Author post: Dynamic DNA Processing: A Microcode Model of Cell Differentiation

The following guest post is by Barry Jacobson on his preprint “Dynamic DNA Processing: A Microcode Model of Cell Differentiation”, arXived here.

The paper suggests that DNA should be viewed as a processor that operates by means of base-pairing with remote regions of the genome. If one sequence matches another (or is complementary to it) it will set up a structural loop, or other interaction. However, the paper postulates that at least one region of the genome of every cell will have a unique clock sequence that is shared by no other cell. Therefore, the clock of one cell may not match the same distant sequences as the clock of another. Thus, the pattern of loops that is formed, and the overall 3-D DNA structure, may differ from cell to cell. This will either assist or hinder binding of transcription factors in one type of cell, as compared to another, thus providing a mechanism of differential gene expression.

We discuss a method by how these differing clock sequences could be generated in cell division, so that the daughters each end up with a unique identifier. The identifier then unlocks certain conformations only for those cell types for which it is relevant. Similarly, SNP’s may function in a similar manner, by modifying 3-D configurations, thus altering TF activity.

We further postulate that if a clock or target is errantly mutated, so that it matches a target farther away than was intended, it may stretch the chromosome to the breaking point, and this is the cause of chromosomal breakage or translocations in cancer.

Finally, we allow for the possibility that a cell can modify its clock in response to the environment, such as when healing from trauma, or accepting a graft, in which case it needs to coordinate with neighboring cells. We suggest that perhaps chemical analogs of cell surface proteins may occasionally mistrigger such a clock modification, when none is necessary, and thereby cause incorrect matches and conformations in that cell, which can damage DNA, and lead to cancer, as before.

We realize this is all purely speculative, but we mention that we originally submitted this model to Nature without success 16 years ago, and since then, a number of its assumptions have been verified, as detailed in the recent submission to arXiv, therefore we believe it deserves a second look.

Massively differential bias between two widely used Illumina library preparation methods for small RNA sequencing

Massively differential bias between two widely used Illumina library preparation methods for small RNA sequencing

Jeanette Baran-Gale, Michael R Erdos, Christina Sison, Alice Young, Emily E Fannin, Peter S Chines, Praveen Sethupathy

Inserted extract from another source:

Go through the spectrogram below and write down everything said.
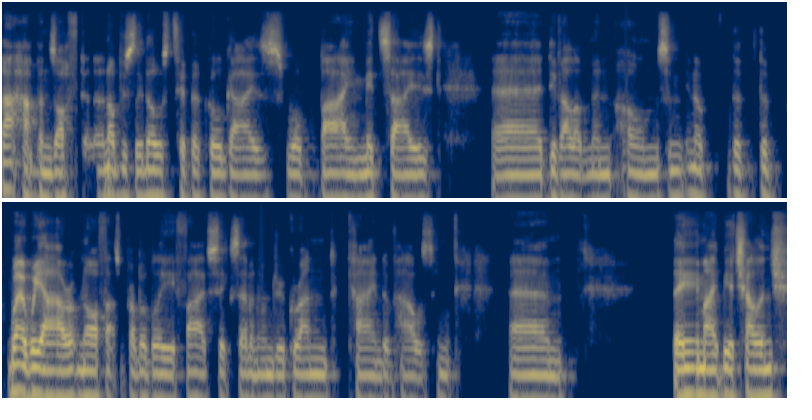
that happens often and obviously those typical guys will buy mid-sized uh, development homes and you know the the where we are up north that's probably five six seven hundred grand kind of housing um, they might be a challenge,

Recent advances in sequencing technology have helped unveil the unexpected complexity and diversity of small RNAs. A critical step in small RNA library preparation for sequencing is the ligation of adapter sequences to both the 5’ and 3’ ends of small RNAs. Two widely used protocols for small RNA library preparation, Illumina v1.5 and Illumina TruSeq, use different pairs of adapter sequences. In this study, we compare the results of small RNA-sequencing between v1.5 and TruSeq and observe a striking differential bias. Nearly 100 highly expressed microRNAs (miRNAs) are >5-fold differentially detected and 48 miRNAs are >10-fold differentially detected between the two methods of library preparation. In fact, some miRNAs, such as miR-24-3p, are over 30-fold differentially detected. The results are reproducible across different sequencing centers (NIH and UNC) and both major Illumina sequencing platforms, GAIIx and HiSeq. While some level of bias in library preparation is not surprising, the apparent massive differential bias between these two widely used adapter sets is not well appreciated. As increasingly more laboratories transition to the newer TruSeq-based library preparation for small RNAs, researchers should be aware of the extent to which the results may differ from previously published results using v1.5.